Alcohol is fun and rewarding for a lot of us. So perhaps it is unsurprising that so much research and media attention has been directed toward the purported benefits of moderate alcohol consumption. We tend to want to believe that our culturally engrained habits are healthy.
But bubbling under the surface has been intense debate about the true merits of moderate drinking, and that has erupted over the past few months. A massive $100-million study investigating the health effects of moderate alcohol was terminated by the NIH in June due to undue influence by the alcohol industry. And a global analysis of the health impact of alcohol use was released last month, ominously concluding that there is no safe level of alcohol. This has cast serious doubt on the popular notion that drinking moderately is good for you. Should we even be drinking alcohol at all?

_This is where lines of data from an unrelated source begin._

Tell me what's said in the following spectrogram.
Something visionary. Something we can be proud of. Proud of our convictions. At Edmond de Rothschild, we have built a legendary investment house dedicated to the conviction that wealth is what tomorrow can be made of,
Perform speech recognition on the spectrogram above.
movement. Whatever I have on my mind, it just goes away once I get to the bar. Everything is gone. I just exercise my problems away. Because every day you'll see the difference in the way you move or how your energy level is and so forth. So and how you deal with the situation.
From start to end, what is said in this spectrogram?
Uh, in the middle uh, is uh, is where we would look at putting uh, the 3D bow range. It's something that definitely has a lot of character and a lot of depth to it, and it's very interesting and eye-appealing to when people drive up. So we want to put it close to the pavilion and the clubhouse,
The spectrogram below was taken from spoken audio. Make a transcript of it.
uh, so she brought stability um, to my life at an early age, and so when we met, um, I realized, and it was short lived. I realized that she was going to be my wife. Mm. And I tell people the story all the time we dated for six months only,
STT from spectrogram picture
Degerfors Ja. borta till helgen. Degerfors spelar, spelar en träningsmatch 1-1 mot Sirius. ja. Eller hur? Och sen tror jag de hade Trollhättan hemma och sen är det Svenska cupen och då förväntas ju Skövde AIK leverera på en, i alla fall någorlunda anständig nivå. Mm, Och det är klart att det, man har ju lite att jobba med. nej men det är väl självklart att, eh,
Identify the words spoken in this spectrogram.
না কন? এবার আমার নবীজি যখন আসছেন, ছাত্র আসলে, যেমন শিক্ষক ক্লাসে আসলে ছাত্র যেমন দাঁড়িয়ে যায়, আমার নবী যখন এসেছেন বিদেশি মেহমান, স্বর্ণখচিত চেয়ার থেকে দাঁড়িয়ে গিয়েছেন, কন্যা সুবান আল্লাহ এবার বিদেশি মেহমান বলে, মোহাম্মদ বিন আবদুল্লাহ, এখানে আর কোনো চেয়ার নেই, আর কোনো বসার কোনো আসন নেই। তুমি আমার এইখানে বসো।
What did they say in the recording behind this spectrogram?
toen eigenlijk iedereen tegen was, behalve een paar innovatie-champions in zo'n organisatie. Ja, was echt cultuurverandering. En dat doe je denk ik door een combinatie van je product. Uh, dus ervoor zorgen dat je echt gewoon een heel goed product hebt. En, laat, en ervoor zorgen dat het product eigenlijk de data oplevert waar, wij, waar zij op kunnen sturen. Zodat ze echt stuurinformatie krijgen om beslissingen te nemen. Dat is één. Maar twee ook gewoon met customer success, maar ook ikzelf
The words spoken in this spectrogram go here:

I’ve avoided diving into this particular rabbit hole for a long time, because I wasn’t sure what to make of the literature, and because I wondered if my own biases might cloud my judgment. But this is too important and too timely an issue to ignore.
In this article, we will take a hard look into the relationship between alcohol and health. Why might alcohol be healthy? Why might it not be healthy? And what should we do about it? This is a bit of a longer post, but if you hang in there you’ll come away with a better understanding of the health effects of alcohol.
And if you want to learn about a potentially better way to imbibe, don’t miss the podcast at the end with Todd White, a curator of natural wines (we’ll explain what we mean by natural wines later).
But first, let’s talk about alcohol in general: what the research seems to say about it, and what it really says.